Top of DATA RECORDS

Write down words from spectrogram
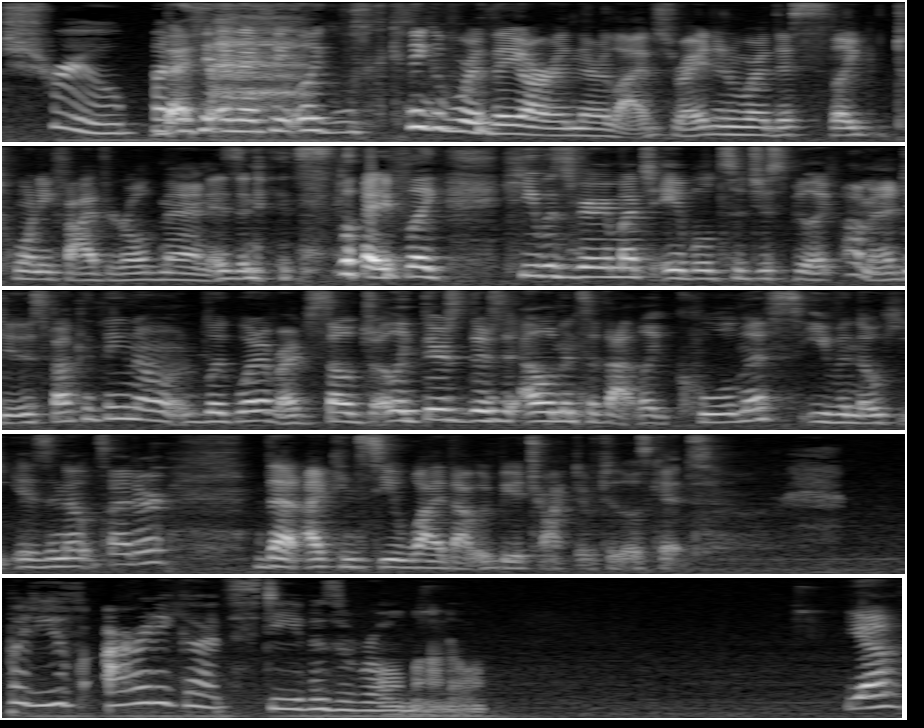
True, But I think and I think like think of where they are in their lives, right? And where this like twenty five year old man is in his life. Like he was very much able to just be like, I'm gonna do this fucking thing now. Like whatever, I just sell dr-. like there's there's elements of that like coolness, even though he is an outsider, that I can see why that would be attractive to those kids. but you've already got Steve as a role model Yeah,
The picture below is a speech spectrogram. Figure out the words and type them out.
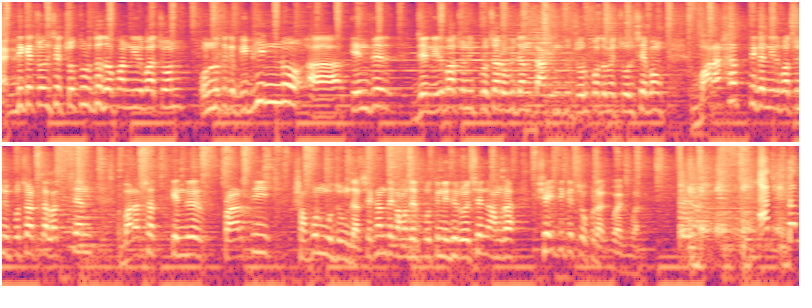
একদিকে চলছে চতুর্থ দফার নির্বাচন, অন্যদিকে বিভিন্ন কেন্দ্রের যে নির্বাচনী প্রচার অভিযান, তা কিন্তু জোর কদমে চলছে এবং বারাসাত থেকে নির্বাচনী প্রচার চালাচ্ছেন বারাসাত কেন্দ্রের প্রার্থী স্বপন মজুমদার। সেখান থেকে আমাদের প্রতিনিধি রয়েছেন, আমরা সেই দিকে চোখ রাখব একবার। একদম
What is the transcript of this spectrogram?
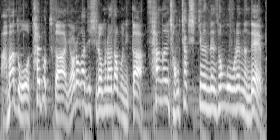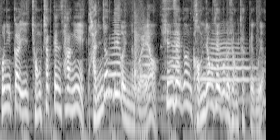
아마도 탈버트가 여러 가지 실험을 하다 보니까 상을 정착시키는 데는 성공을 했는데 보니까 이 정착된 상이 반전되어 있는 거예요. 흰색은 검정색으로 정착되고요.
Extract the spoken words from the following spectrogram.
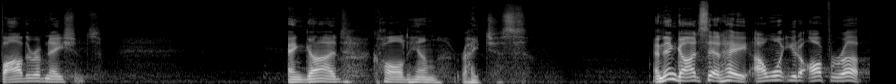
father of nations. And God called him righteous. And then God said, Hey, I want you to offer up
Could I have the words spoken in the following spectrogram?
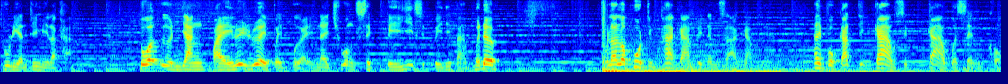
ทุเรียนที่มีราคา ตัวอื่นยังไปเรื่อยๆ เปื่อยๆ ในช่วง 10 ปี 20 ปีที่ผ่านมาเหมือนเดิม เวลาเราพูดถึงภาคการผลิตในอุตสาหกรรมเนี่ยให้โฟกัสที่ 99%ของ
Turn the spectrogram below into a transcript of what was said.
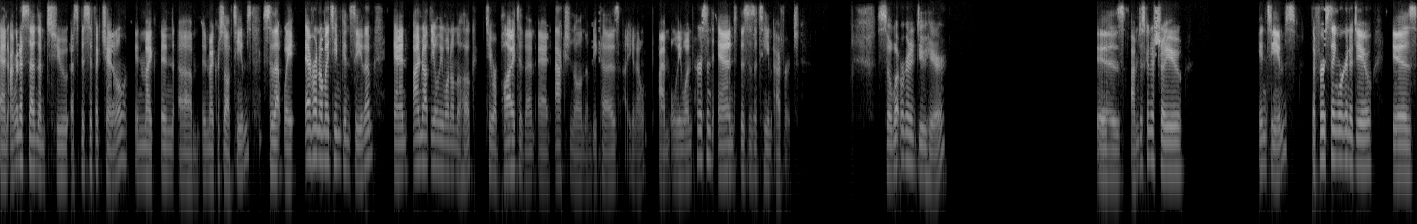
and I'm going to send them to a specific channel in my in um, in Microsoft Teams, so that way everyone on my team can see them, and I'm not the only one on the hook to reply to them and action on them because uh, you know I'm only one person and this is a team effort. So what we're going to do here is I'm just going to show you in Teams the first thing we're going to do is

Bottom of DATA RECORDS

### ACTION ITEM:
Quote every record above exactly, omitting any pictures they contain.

### ANSWER TO THIS TASK:
Write down words from spectrogram
True, But I think and I think like think of where they are in their lives, right? And where this like twenty five year old man is in his life. Like he was very much able to just be like, I'm gonna do this fucking thing now. Like whatever, I just sell dr-. like there's there's elements of that like coolness, even though he is an outsider, that I can see why that would be attractive to those kids. but you've already got Steve as a role model Yeah,
The picture below is a speech spectrogram. Figure out the words and type them out.
একদিকে চলছে চতুর্থ দফার নির্বাচন, অন্যদিকে বিভিন্ন কেন্দ্রের যে নির্বাচনী প্রচার অভিযান, তা কিন্তু জোর কদমে চলছে এবং বারাসাত থেকে নির্বাচনী প্রচার চালাচ্ছেন বারাসাত কেন্দ্রের প্রার্থী স্বপন মজুমদার। সেখান থেকে আমাদের প্রতিনিধি রয়েছেন, আমরা সেই দিকে চোখ রাখব একবার। একদম
What is the transcript of this spectrogram?
아마도 탈버트가 여러 가지 실험을 하다 보니까 상을 정착시키는 데는 성공을 했는데 보니까 이 정착된 상이 반전되어 있는 거예요. 흰색은 검정색으로 정착되고요.
Extract the spoken words from the following spectrogram.
father of nations. And God called him righteous. And then God said, Hey, I want you to offer up
Could I have the words spoken in the following spectrogram?
ทุเรียนที่มีราคา ตัวอื่นยังไปเรื่อยๆ เปื่อยๆ ในช่วง 10 ปี 20 ปีที่ผ่านมาเหมือนเดิม เวลาเราพูดถึงภาคการผลิตในอุตสาหกรรมเนี่ยให้โฟกัสที่ 99%ของ
Turn the spectrogram below into a transcript of what was said.
and I'm going to send them to a specific channel in my in um, in Microsoft Teams, so that way everyone on my team can see them, and I'm not the only one on the hook to reply to them and action on them because uh, you know I'm only one person and this is a team effort. So what we're going to do here is I'm just going to show you in Teams the first thing we're going to do is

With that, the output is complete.